Each of these games incorporates mechanics that would be a lot harder on a traditional console and work so well because of their portable nature. As I wrote about earlier in the day, I loved how Hotel Dusk has you flipping the DS and playing it like a book. The experience was uniquely haunting and I loved playing it over the duration of several airplane flights.

This has made me realize I’ve missed out on a whole lot of games from the PS Vita, PSP, and a slew of other portable systems.

So Kotaku, what is your favorite game on a portable system?

Source: Kotaku.com

What’s The Scariest Moment You’ve Experienced In A Game?

I like zombie games. I like open world experiences. Mixing them together gives you The Evil Within 2.

Sebastian Castellanos’s plunge back into the shared reality of STEM takes you into a Twin Peakesque town called Union that is as distorted as your fractured psyche. There’s a killer photographer on the loose who’s murdering his victims, then taking a picture in their final moments so that they become frozen in a death loop. Are they conscious? Do they repeatedly experience the pain and the horror of realizing that they’re going to die?

At the same time, knowing everything was just a projection in my head dulled a big part of the fear I felt. What did I have to be scared about when it was just a virtual reality simulation in Sebastian’s mind?

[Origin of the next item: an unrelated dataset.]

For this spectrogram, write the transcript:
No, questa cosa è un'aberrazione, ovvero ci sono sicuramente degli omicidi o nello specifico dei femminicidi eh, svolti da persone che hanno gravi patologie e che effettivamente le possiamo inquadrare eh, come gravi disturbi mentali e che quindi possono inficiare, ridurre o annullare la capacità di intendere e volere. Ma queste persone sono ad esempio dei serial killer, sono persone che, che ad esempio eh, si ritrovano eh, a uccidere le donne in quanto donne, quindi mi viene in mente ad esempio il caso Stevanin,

That feeling changed early on in my foray into Union. You find a house where a woman is feeding what appears to be her child. “Clean your plate. You got to eat,” she gently says. But he’s so full, he can’t eat anymore. She begins to force him to chow more food down, bashing his face into the table. He is alive, even though he appears utterly horrified and confused by what’s happening to him.

“I’m doing what’s best for you,” she states angrily as she stuffs him with food. Even though he’s human, he looks like a zombie, both physically and mentally, as more food is shoved down his throat.

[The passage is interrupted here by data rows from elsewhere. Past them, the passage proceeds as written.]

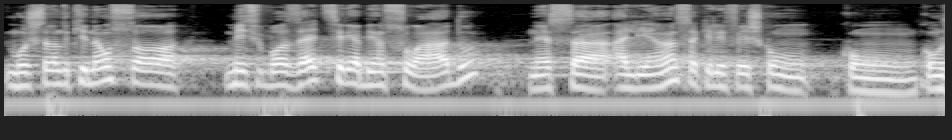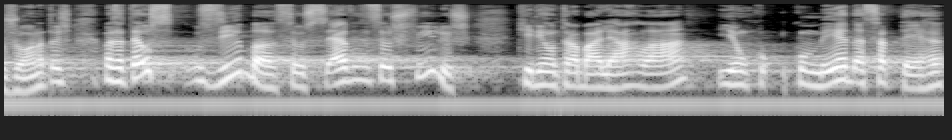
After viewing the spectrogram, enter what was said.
mostrando que não só Mefibosete seria abençoado nessa aliança que ele fez com, com, com Jonatas, mas até os, Ziba, seus servos e seus filhos, queriam trabalhar lá, iam comer dessa terra,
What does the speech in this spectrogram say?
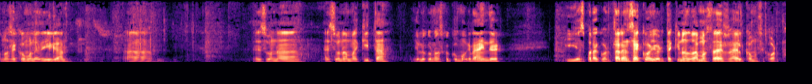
No sé cómo le digan. Uh, es, una, es una maquita. Yo lo conozco como grinder. Y es para cortar en seco. Y ahorita aquí nos va a mostrar Israel cómo se corta.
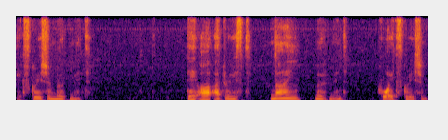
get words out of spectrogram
excretion movement. There are at least nine movement for excretion.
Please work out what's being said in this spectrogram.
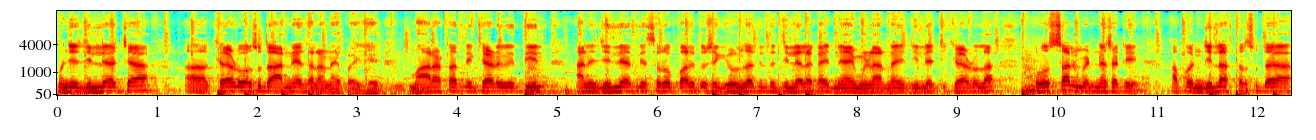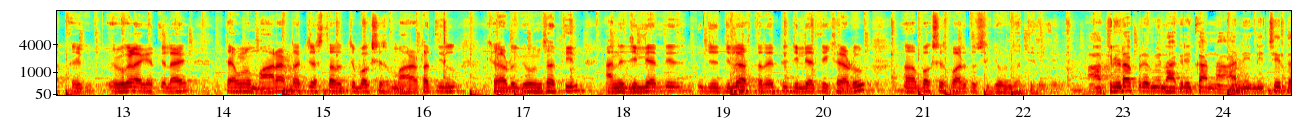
म्हणजे जिल्ह्याच्या खेळाडूवरसुद्धा खेळाडूवर सुद्धा अन्याय झाला नाही पाहिजे. महाराष्ट्रातले खेळाडू येतील आणि जिल्ह्यातले सर्व पारितोषिक घेऊन जातील तर जिल्ह्याला काही न्याय मिळणार नाही. जिल्ह्याच्या खेळाडूला प्रोत्साहन मिळण्यासाठी आपण जिल्हास्तरसुद्धा एक वेगळा घेतलेला आहे. त्यामुळे महाराष्ट्राच्या स्तराचे बक्षीस महाराष्ट्रातील खेळाडू घेऊन जातील आणि जिल्ह्यातले जे जिल्हास्तर आहे ते जिल्ह्यातले खेळाडू बक्षीस पारितोषिक घेऊन जातील. क्रीडाप्रेमी नागरिकांना आणि निश्चित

“What the?” Sebastian says, mirroring our own incredulous disgust. I couldn’t help but wonder what actual relationship do they have? Why does she want him to eat so badly? And which sick STEM programmer thought to put in the detail of flies infesting old food, skin rotting off, and the graphically accurate visuals of what a bashed-in head actually looked like?

The whole scene freaked me out.

So Kotaku, what was the scariest/most disturbing moment you’ve ever experienced in a game?

Source: Kotaku.com

What Is The Hardest Game Level You’ve Played?

Dark Souls, Battletoads, Ninja Gaiden, and Cuphead wear their difficulty as a badge of pride. They crush souls and spirits alike, and results in a lot of fatigued fingers. Playing them feels like Groundhog Days of death; Live, Die, Repeat, and Repeat! Sometimes it’s about memorization, recognizing patterns, knowing where random enemies spawn, like in Contra and Ghosts ‘n Goblins. Other times, there’s an art to it as mastery of specific skills makes the levels manageable, like in the Souls series as well as the modern Ninja Gaiden games. Of course, there’s hard levels like the final stage of the Lost World in Donkey Kong Country 2, the technodrome in Teenage Mutant Ninja Turtles for the NES. as well as the dams in Phantasy Star II that caused me so much gaming anguish. Being a videogame protagonist in one of those game’s must be an excruciating series of painful deaths that must make them wonder what cruel individual is forcing them to relive their nightmares repeatedly.

Every so often, the difficulty can be due to a well crafted combination of tension and gameplay, and those are my favorite sequences.

There’s a moment in Shadowrun on the SNES when you go to fix your datajack. You hear a ticking sound inside your head and realize someone had installed a cortex bomb to stop you from fixing your jack. The next few minutes are a frenetic dash to save yourself before your brain explodes. The commodification and corporatization of society is one of the major themes in the game and there’s a grim, but darkly humorous, commentary on technology like this being used to enslave, and destroy here. It was for me, one of the most tense and difficult moments I’ve experienced in a game.

So Kotaku, what is the hardest game level (or game) you’ve ever played?

Source: Kotaku.com